Implementing REDD+

Guided by the Cancun Agreements, made under the UN Framework Convention on Climate Change, countries implement REDD+ through a phased approach which can take several years to complete. Most of the work takes place between the initial readiness step and the final stage of full implementation and payment for results. 

 

REDD+ readiness

In this phase, countries develop a national strategy for implementing REDD+. To do this they draw upon broad stakeholder input and on research, such as studies on the drivers of deforestation or on legal reforms. 
 
Countries also develop the institutional framework to achieve the strategy. This framework encompasses the policies, capacity, infrastructure and institutions needed to put REDD+ into practice, demonstrate that REDD+ activities are effective, and manage payments for results. 
 
This includes:

  • Developing national forest monitoring systems. These use remote sensing and/or ground-based approaches to monitor REDD+ activities, estimate forest carbon stocks, forest-related greenhouse gas emissions and changes in forest area.
  • Establishing reference emission levels. These are the baseline levels of forest sector greenhouse gas emissions, against which a country's REDD+ performance will be assessed. 
  • Developing a credible system for measurement, reporting and verification (MRV). This will assess the effects of REDD+ activities on forest carbon and provide the basis for results-based payments. MRV systems can also track non-carbon benefits and so will provide information on how well REDD+ activities respect social and environmental safeguards.
  • Building technical, institutional and human capacity.
  • Establishing safeguards and grievance mechanisms.
  • Clarifying rights to forests, land and carbon. 

 

Scaling up

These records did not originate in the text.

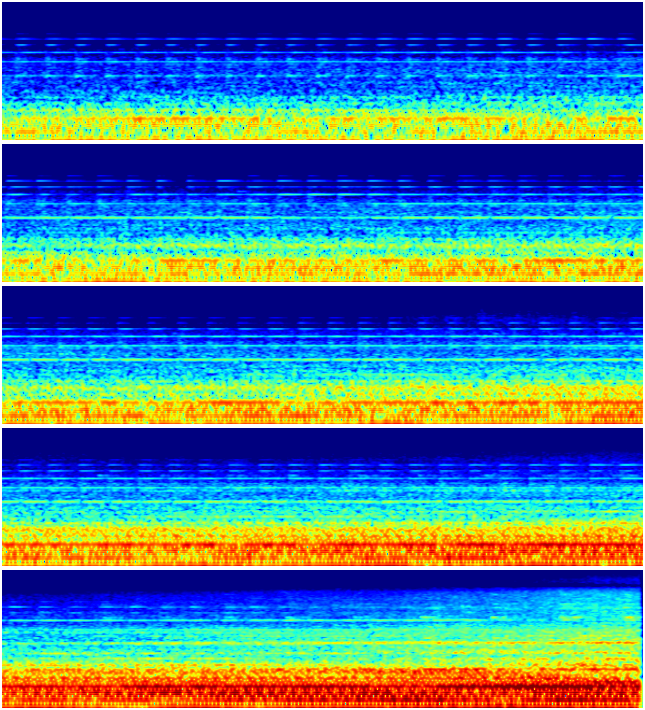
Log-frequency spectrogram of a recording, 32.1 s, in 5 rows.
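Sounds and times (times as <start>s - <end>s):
diesel train engine rumble: 0.0s - 32.0s
high whine: 16.1s - 32.0s.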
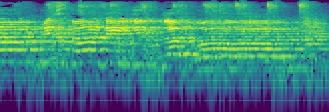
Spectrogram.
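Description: A girl singing into a microphone with a brass band accompanying her, holding long notes and moving to a new sustained note a little past halfway through.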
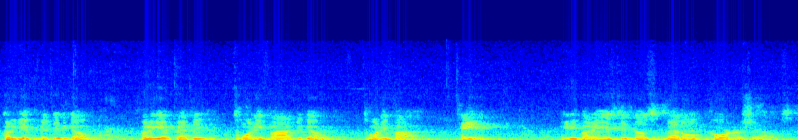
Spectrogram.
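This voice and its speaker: A man's voice: on the high side, normal speed. A man working as an auctioneer, calling bids in a repetitive sing-song chant. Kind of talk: live auctioneer chant, rattled-off repeated bids. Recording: roomy, distant, noisy live auction recording.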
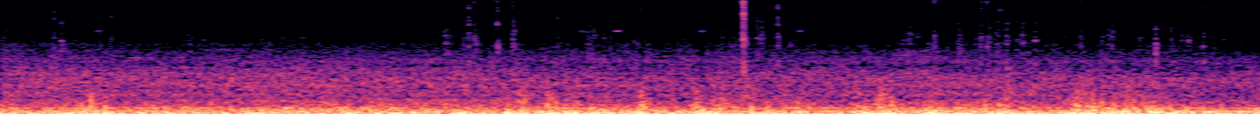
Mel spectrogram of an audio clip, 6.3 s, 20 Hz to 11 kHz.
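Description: A 1972 Buick LeSabre drives along the road, heard from inside as a loud, steady rumble of engine and tyre noise with faint light rattles throughout.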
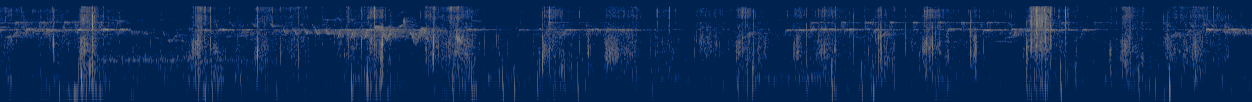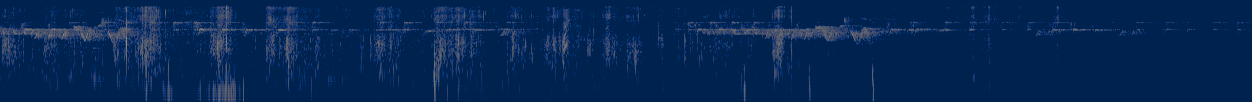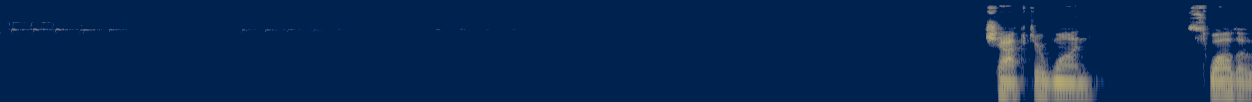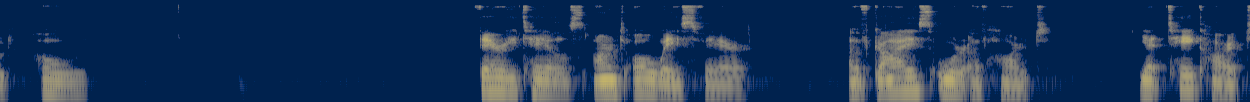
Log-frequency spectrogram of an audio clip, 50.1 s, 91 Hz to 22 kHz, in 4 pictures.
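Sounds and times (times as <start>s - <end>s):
footsteps: 0.0s - 21.4s.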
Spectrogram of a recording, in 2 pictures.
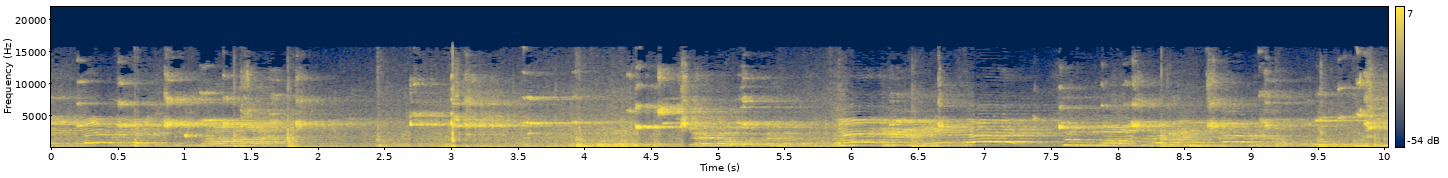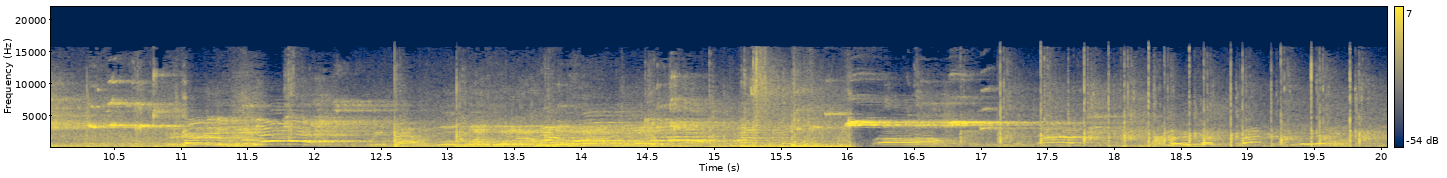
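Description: Basketball game on a hardwood gym floor: the ball bouncing and being dribbled, with short high sneaker squeaks and indistinct players' voices, echoing in a large hall.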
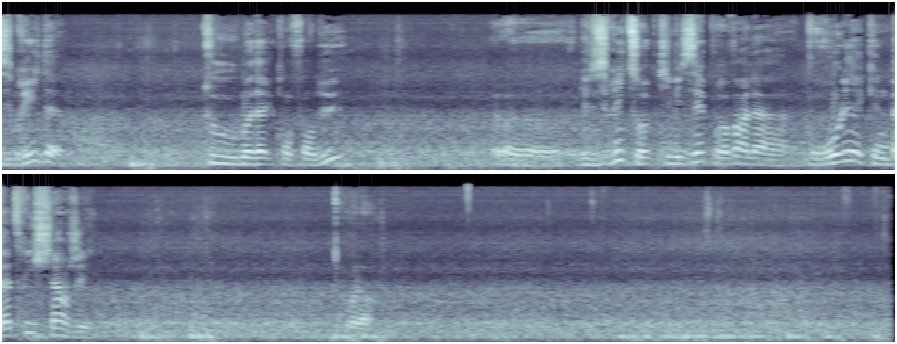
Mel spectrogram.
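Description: A car drives steadily along a road, with a low rumble of tyres and wind.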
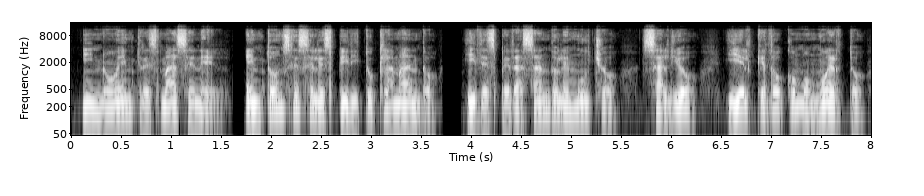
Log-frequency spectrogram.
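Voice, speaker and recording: A man reading scripture aloud in a measured, even recitation. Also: on the low side, no echo, studio quality. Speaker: Bible reader.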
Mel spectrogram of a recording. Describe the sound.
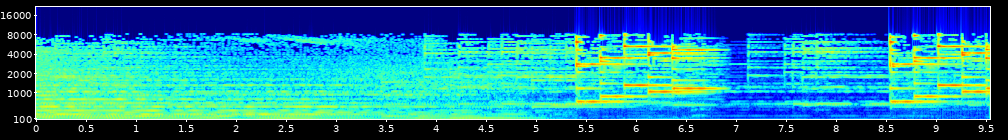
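A telephone rings for a call to a studio. An electronic ringtone of quick, bright chiming notes comes in two bursts with a short gap, after a sustained low droning tone.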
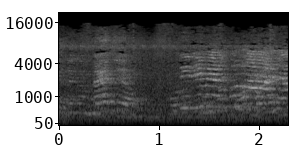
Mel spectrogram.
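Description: Several children talking and calling out over one another in high, overlapping voices, in two short bursts.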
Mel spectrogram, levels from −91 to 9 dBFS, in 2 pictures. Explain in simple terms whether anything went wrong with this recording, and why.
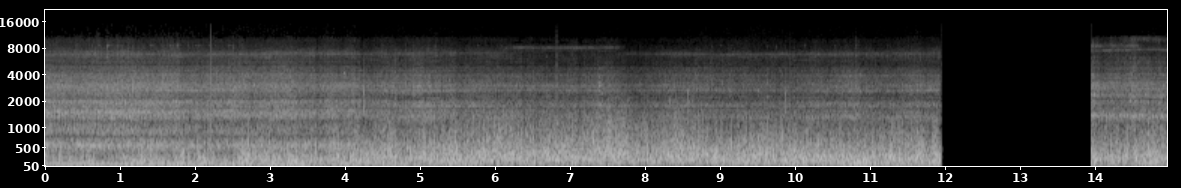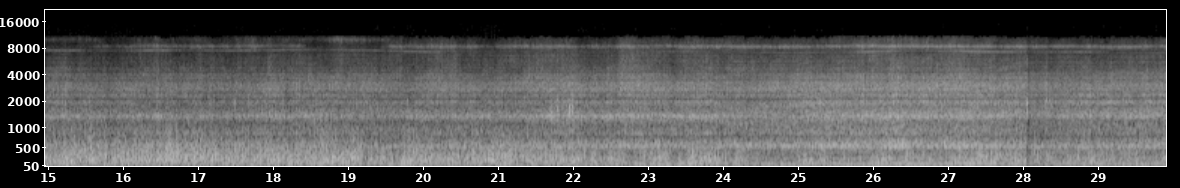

In this phase, countries establish, improve or scale up the policies and measures they have designed to address the direct and indirect drivers of deforestation and forest degradation. Countries differ in the extent of change needed and the speed at which they can implement change. In most cases the necessary reforms will take many years. 
 
In particular, it will take time and resources to achieve: 

  • Improved governance
  • Clearer land tenure
  • Effective land-use planning
  • Equitable benefit sharing
  • Robust safeguard monitoring

Countries also launch projects and programmes that aim to control emissions from forest degradation and loss at a jurisdictional scale. Pilot projects, often supported by bilateral and multilateral donors, enable countries to test their systems for measurement, reporting and verification and for receiving and distributing results-based payments. 

 

Results-based payments

In this final phase, REDD+ activities and their effect on forest carbon are measured and verified each year. The aim of the international REDD+ framework is to incentivise emission reductions beyond an agreed baseline termed the reference level.